- Feet still achy? Find more relief with these five things you can do to treat your achy feet, and try to alternate wearing heels with flats to give your feet a rest!
I know that wearing high heels has some benefits, but Coco, Ice-T's wife, takes things to the next level by wearing stripper heels while strength training (something I learned from watching her new reality TV show, Ice Loves Coco). And that's not all I learned. She also runs on the treadmill (replacing her stripper heels with running shoes) with her bulldog Spartacus — as in, Coco and Spartacus share the treadmill together. It's clearly working for her, too. Coco may be curvaceous, but she also boasts a flat stomach and tiny waist.
While I've never seen a woman work out in heels at the gym, I have had my share of unusual sightings. Most recently I encountered a guy dressed head to toe in '80s hair-metal attire, blaring his iPod while flexing and grunting at himself in the mirror. Think you can top that? What's the craziest thing you've ever seen at the gym?
With the explosion of striptease, pole dancing, and high-heeled workouts, you can’t help but wonder if sporting stilettos actually tones your body. I love the sense of confidence I feel when stomping through the streets in a new pair of heels. But should we listen to our podiatrists and chiropractors when they warn us to stray away from our pumps? Check out the benefits of heels, and share what you think about high-heeled workouts.
Improved Baby-Making Muscles (and Sex Life!)
In 2008, Dr. Maria Angela Cerruto, a urologist at the University of Verona, Italy, studied 66 stiletto-strutting women under the age of 50 and concluded that wearing heels can help strengthen pelvic and abdominal muscles. To counter the elevated angle of a heel, women lean a little forward, thereby tightening abdominal muscles and tucking the pelvis under. This action increases the ability for pelvic muscles to contract, which leads to more gratifying sex, easier childbirth, and problems associated with urinary incontinence.

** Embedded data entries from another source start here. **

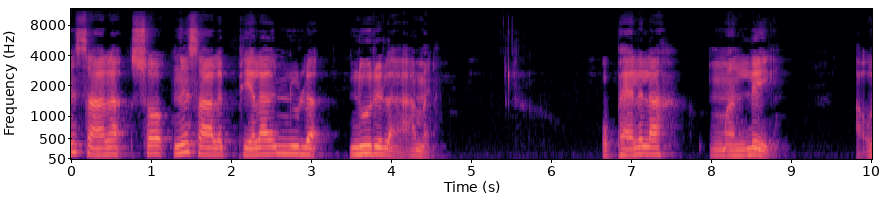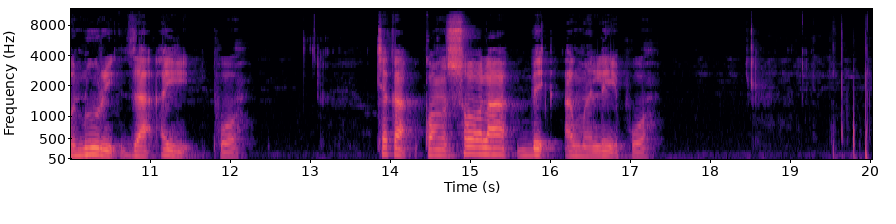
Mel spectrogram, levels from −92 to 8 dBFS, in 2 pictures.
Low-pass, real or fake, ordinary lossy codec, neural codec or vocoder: 10.8 kHz; real; AAC, 48 kbps; none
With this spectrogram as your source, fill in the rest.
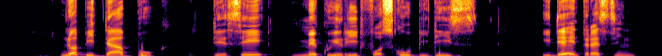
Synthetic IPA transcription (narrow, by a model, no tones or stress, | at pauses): nobidabuk | d̥ese | mekwiɹidfɔskulbidis | ideĩntɹɛstĩn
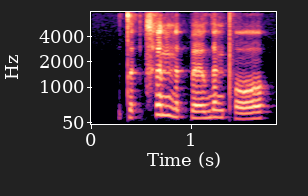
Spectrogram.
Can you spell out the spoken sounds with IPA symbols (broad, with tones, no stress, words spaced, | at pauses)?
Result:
t̪ɐ˨˥k̚t͡sʰɐ˥n ŋɐ˧k̚pœː˨˧ wɐ˧ŋpʰɔː˨˧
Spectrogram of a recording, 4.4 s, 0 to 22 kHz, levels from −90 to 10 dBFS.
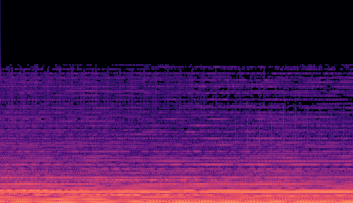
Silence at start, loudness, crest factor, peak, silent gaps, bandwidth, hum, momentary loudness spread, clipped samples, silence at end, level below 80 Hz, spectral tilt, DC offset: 0 s; -15 LUFS; 12 dB; -2 dBFS; none; 14 kHz; none; 2 LU; under 0.1%; 0 s; -20 dBFS; -6.5 dB/octave; under 0.1%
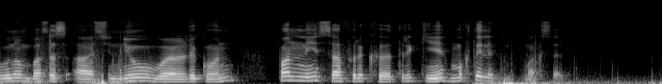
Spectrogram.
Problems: none marked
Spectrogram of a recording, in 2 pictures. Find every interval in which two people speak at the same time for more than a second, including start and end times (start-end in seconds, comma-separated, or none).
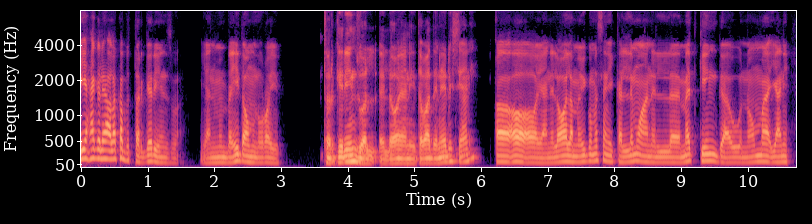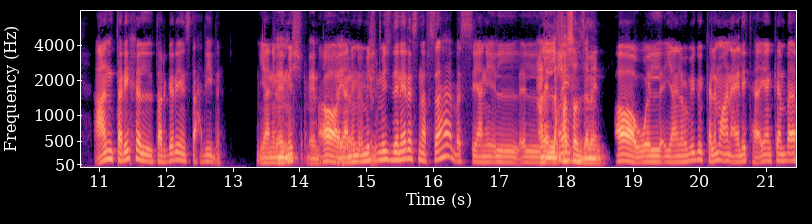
13.6-15.2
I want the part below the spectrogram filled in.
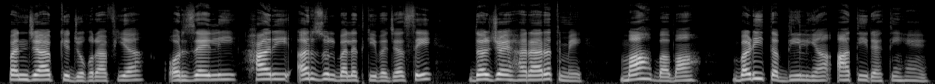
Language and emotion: Urdu, neutral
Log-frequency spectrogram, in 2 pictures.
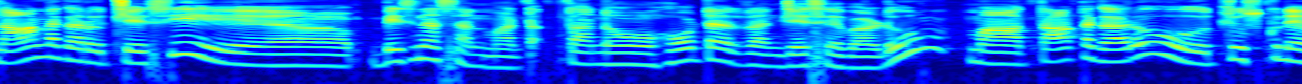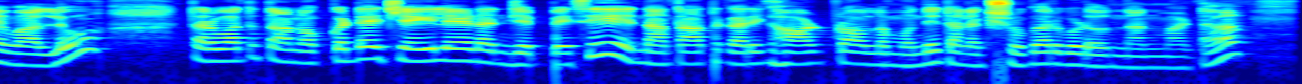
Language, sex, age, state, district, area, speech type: Telugu, female, 30-45, Andhra Pradesh, Sri Balaji, rural, spontaneous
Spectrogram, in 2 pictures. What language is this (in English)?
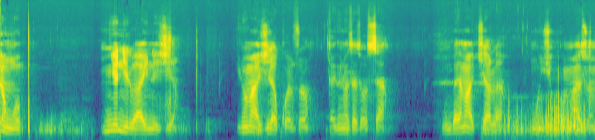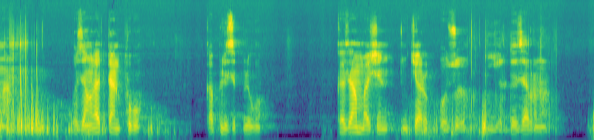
Dagbani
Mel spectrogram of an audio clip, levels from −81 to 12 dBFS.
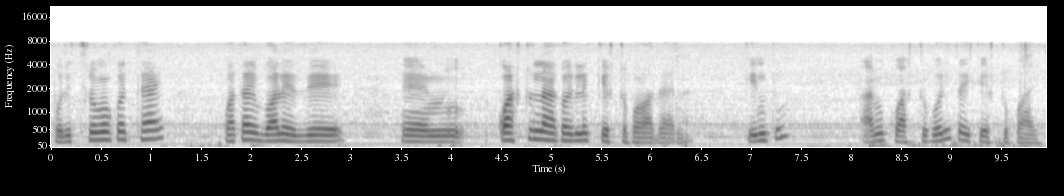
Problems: none marked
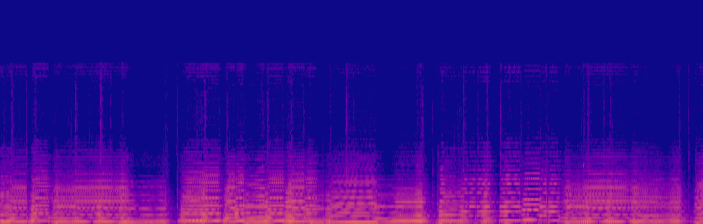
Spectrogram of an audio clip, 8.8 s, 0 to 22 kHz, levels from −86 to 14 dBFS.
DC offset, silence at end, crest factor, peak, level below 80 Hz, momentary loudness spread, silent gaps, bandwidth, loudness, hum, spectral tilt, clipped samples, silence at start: under 0.1%; 0 s; 16 dB; -14 dBFS; -70 dBFS; 6 LU; none; 16 kHz; -31 LUFS; none; -5 dB/octave; under 0.1%; 0 s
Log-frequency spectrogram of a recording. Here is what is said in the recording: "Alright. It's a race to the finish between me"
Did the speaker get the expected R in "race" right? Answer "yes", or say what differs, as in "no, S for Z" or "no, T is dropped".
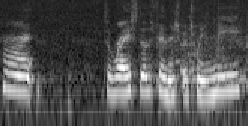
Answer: yes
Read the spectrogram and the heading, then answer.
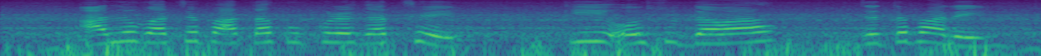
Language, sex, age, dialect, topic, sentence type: Bengali, female, 25-30, Rajbangshi, agriculture, question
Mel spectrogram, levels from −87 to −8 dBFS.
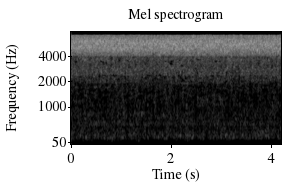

The benefits of high heels are described as being similar to doing Kegels or holding Mula Bandha during yoga.
Part of a fit lifestyle, in my opinion, is living life to the fullest. Taking advantage of each moment and doing something fun is just as important for living a fit and healthy lifestyle as a proper fitness routine. Unfortunately, sometimes those two things get in the way of each other, and the most well-lived moments can turn into injuries that can sideline your workout routine. In the spirit of full disclosure, here are a few of the silly injuries I've recently received and a few suggested solutions for averting disaster.
Slave to fashion: Thinking I'd only be out of my Las Vegas hotel room for a few hours (famous last words), I donned a pair of sky-high heels. A few hours turned into many hours, and that turned into an incredibly sore IT band. I'm a runner, so that was not ideal; each step I took during runs for a week reminded me of my five-inch heel mistake.
Solution: When in Vegas, wear heels . . . I get it. But it would have been prudent to stash a pair of those slip-on shoes that take up about the same amount of purse real estate as a compact. Lesson learned. Alternatively? If you're stuck in heels, sit when you can and pay attention to how you're walking. Had I just slowed down and walked properly, I don't think I would have had close to the same problem.
There are plenty more! Check out the rest and share your own stories after the break.